--- Records shown Enclosed Below ---

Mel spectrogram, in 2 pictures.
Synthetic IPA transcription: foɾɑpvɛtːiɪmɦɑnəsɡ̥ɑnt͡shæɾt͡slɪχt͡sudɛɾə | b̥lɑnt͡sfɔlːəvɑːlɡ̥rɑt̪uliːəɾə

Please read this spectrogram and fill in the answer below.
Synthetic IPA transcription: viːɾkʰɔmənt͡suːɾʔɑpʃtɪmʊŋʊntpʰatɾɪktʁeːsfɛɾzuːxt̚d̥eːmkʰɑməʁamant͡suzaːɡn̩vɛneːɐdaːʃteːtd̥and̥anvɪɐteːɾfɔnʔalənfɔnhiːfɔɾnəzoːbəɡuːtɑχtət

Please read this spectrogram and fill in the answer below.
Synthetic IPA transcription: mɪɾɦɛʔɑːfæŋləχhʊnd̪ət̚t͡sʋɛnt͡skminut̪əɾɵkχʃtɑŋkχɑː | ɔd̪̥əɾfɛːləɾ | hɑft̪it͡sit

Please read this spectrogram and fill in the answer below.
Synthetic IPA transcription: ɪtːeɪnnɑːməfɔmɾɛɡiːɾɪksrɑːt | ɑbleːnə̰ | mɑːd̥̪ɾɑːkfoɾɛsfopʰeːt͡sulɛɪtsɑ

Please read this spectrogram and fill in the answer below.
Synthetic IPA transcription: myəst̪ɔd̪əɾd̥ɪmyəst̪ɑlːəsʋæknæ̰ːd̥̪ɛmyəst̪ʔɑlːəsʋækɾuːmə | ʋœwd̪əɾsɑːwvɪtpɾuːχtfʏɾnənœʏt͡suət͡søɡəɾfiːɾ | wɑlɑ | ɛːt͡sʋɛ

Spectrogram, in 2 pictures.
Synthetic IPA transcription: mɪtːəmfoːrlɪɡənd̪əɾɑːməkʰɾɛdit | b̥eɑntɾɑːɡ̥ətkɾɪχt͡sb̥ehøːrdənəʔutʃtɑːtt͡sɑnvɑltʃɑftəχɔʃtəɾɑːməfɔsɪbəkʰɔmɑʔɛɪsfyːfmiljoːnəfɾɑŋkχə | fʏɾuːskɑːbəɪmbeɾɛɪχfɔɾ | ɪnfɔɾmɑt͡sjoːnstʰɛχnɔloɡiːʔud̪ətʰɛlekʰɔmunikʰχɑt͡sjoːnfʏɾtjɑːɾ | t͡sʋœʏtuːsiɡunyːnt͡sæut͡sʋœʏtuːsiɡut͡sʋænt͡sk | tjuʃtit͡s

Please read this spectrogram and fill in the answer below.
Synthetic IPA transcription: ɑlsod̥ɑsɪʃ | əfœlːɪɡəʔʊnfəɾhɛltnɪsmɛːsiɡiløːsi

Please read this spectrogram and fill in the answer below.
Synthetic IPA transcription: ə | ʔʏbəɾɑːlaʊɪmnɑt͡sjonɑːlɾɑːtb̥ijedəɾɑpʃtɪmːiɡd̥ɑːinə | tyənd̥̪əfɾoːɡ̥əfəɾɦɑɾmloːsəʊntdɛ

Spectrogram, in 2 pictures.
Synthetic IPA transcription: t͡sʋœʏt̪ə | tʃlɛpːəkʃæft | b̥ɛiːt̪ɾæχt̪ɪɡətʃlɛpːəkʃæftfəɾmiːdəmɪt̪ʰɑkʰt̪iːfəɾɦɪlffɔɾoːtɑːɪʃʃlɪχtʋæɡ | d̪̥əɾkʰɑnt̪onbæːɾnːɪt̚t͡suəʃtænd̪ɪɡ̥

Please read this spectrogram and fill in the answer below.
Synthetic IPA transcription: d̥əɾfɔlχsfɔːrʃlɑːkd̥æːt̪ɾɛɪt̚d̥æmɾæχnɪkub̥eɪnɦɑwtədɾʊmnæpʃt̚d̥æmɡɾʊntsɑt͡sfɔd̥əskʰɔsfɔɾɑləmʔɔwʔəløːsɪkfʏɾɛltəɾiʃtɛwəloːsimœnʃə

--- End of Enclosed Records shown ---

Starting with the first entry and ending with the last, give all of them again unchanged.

**Solution to the exercise:**
Mel spectrogram, in 2 pictures.
Synthetic IPA transcription: foɾɑpvɛtːiɪmɦɑnəsɡ̥ɑnt͡shæɾt͡slɪχt͡sudɛɾə | b̥lɑnt͡sfɔlːəvɑːlɡ̥rɑt̪uliːəɾə

Please read this spectrogram and fill in the answer below.
Synthetic IPA transcription: viːɾkʰɔmənt͡suːɾʔɑpʃtɪmʊŋʊntpʰatɾɪktʁeːsfɛɾzuːxt̚d̥eːmkʰɑməʁamant͡suzaːɡn̩vɛneːɐdaːʃteːtd̥and̥anvɪɐteːɾfɔnʔalənfɔnhiːfɔɾnəzoːbəɡuːtɑχtət

Please read this spectrogram and fill in the answer below.
Synthetic IPA transcription: mɪɾɦɛʔɑːfæŋləχhʊnd̪ət̚t͡sʋɛnt͡skminut̪əɾɵkχʃtɑŋkχɑː | ɔd̪̥əɾfɛːləɾ | hɑft̪it͡sit

Please read this spectrogram and fill in the answer below.
Synthetic IPA transcription: ɪtːeɪnnɑːməfɔmɾɛɡiːɾɪksrɑːt | ɑbleːnə̰ | mɑːd̥̪ɾɑːkfoɾɛsfopʰeːt͡sulɛɪtsɑ

Please read this spectrogram and fill in the answer below.
Synthetic IPA transcription: myəst̪ɔd̪əɾd̥ɪmyəst̪ɑlːəsʋæknæ̰ːd̥̪ɛmyəst̪ʔɑlːəsʋækɾuːmə | ʋœwd̪əɾsɑːwvɪtpɾuːχtfʏɾnənœʏt͡suət͡søɡəɾfiːɾ | wɑlɑ | ɛːt͡sʋɛ

Spectrogram, in 2 pictures.
Synthetic IPA transcription: mɪtːəmfoːrlɪɡənd̪əɾɑːməkʰɾɛdit | b̥eɑntɾɑːɡ̥ətkɾɪχt͡sb̥ehøːrdənəʔutʃtɑːtt͡sɑnvɑltʃɑftəχɔʃtəɾɑːməfɔsɪbəkʰɔmɑʔɛɪsfyːfmiljoːnəfɾɑŋkχə | fʏɾuːskɑːbəɪmbeɾɛɪχfɔɾ | ɪnfɔɾmɑt͡sjoːnstʰɛχnɔloɡiːʔud̪ətʰɛlekʰɔmunikʰχɑt͡sjoːnfʏɾtjɑːɾ | t͡sʋœʏtuːsiɡunyːnt͡sæut͡sʋœʏtuːsiɡut͡sʋænt͡sk | tjuʃtit͡s

Please read this spectrogram and fill in the answer below.
Synthetic IPA transcription: ɑlsod̥ɑsɪʃ | əfœlːɪɡəʔʊnfəɾhɛltnɪsmɛːsiɡiløːsi

Please read this spectrogram and fill in the answer below.
Synthetic IPA transcription: ə | ʔʏbəɾɑːlaʊɪmnɑt͡sjonɑːlɾɑːtb̥ijedəɾɑpʃtɪmːiɡd̥ɑːinə | tyənd̥̪əfɾoːɡ̥əfəɾɦɑɾmloːsəʊntdɛ

Spectrogram, in 2 pictures.
Synthetic IPA transcription: t͡sʋœʏt̪ə | tʃlɛpːəkʃæft | b̥ɛiːt̪ɾæχt̪ɪɡətʃlɛpːəkʃæftfəɾmiːdəmɪt̪ʰɑkʰt̪iːfəɾɦɪlffɔɾoːtɑːɪʃʃlɪχtʋæɡ | d̪̥əɾkʰɑnt̪onbæːɾnːɪt̚t͡suəʃtænd̪ɪɡ̥

Please read this spectrogram and fill in the answer below.
Synthetic IPA transcription: d̥əɾfɔlχsfɔːrʃlɑːkd̥æːt̪ɾɛɪt̚d̥æmɾæχnɪkub̥eɪnɦɑwtədɾʊmnæpʃt̚d̥æmɡɾʊntsɑt͡sfɔd̥əskʰɔsfɔɾɑləmʔɔwʔəløːsɪkfʏɾɛltəɾiʃtɛwəloːsimœnʃə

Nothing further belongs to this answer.